Slap Your Friends… No, Really
From cuddling to punching and smacking, “Slap Friends” is another cute game that asks players to don hats in the shape of unicorns and other cloying characters. Each hat has two attached mittens containing accelerometers. So, naturally, you put your hands in the mittens and get to slapping your opponent. The characters in the game have long floppy arms that follow your real-world movements. It’s all cute fun. The mittens help cushion any actual impact, and players are told to keep it to cartoonish slapfights.
The game’s makers bill it as a “dispute resolution simulator,” and I can actually see it. Pulling from uncontrollable games like QWOP, it throws a peaceful wrench into the entire mechanism of conflict. When your disagreeable debate partner is now wearing a ridiculous robot hat and struggling to figure out the best way to control long wiggly arms, it’s easy to lose sight of the original point of contention.
Turn-Based Strategy game Played with A Sewing Machine
Strategy games are my jam. While they tend to come with some colonialist overtones, they’re taxing in ways that other games aren’t. And that’s how I felt before I played one with a sewing machine.
“Threadsteading” is a strategy game where you and another player take turns sending scouts out into the wilderness. Your scouts will each have six movement points, and will go in a straight line until they’ve run out. Forests are harder to cross than open plains, for example, so they use up more points. Using a hexagonal grid, each map has quite a few options and plenty of room for laying out complex plans.

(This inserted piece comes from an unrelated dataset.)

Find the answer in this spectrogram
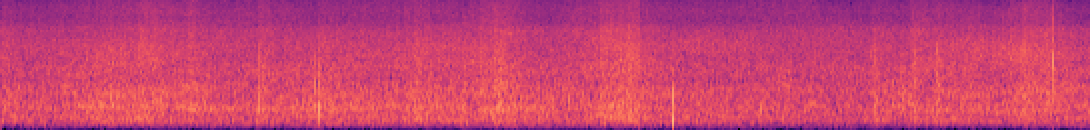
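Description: Heavy thunderstorm rain pouring down in a steady hiss, with a few sharp clicks scattered through it.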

The game ends when one or both players have crossed over each of the six towns. Then, points are tallied. Each tile type is worth a different amount, and since the game is all about exploration vs. dominance (another welcome change from the strategy game status quo), only the first person to cross the tile gets credit for it.
By the end, a game of “Threadsteading” yields some intricate stitched designs, which tell the story of that match. It’s also gratifying to watch patterns sprawl out on fabric as the machine commits your choices permanently to the board.
Asymmetric Play with a Dose of Malice
“Disruption” is a game about messing with your friend. Two players go head to head in two very different games. One, plays a side-scrolling 2D shooter with a standard arcade-style controller, while the other runs closer to a Pacman clone.
Together, each try to disrupt the other’s play. The Pacman clone player tries to disable parts of their opponent’s controller, while the shooter can dump extra enemies and obstacles onto their foe’s screen. This is a true win-lose game where progress in one harms the other. It’s a brilliant, albeit somewhat cynical set-up, that has player one switching out different pieces of their actual controller to keep it functional.
This leads to some charged moments and terse exchange, and almost invites trolls to take their shots. It’s a game of patience and counter operation unlike any other. Because while it’s one thing to find yourself spawn-camped, it’s quite another to lose agency while you play and rush to get back in.
Our last game in this round-up is “Petitwo.” It uses a zoetrope, one of the first technologies that could show moving pictures of any sort, to animate a flock of migrating birds. Players collaborate by taking turns leading the flock back home. Like, “Hello, Operator,” “Petitwo” blends the classic with the modern.
Using an almost ancient piece of technology and an iPad to play a game is strange. It forces its players to reflect on both the distance and the closeness between the two. That, mixed in with the migratory, cyclical patterns of birds had me feeling melancholic and stuck in a “for how much things change, they sure seem to stay the same” sort of mood.
But, that’s the point of this game, isn’t it? Connecting our digitally-driven selves to our not-quite lost past.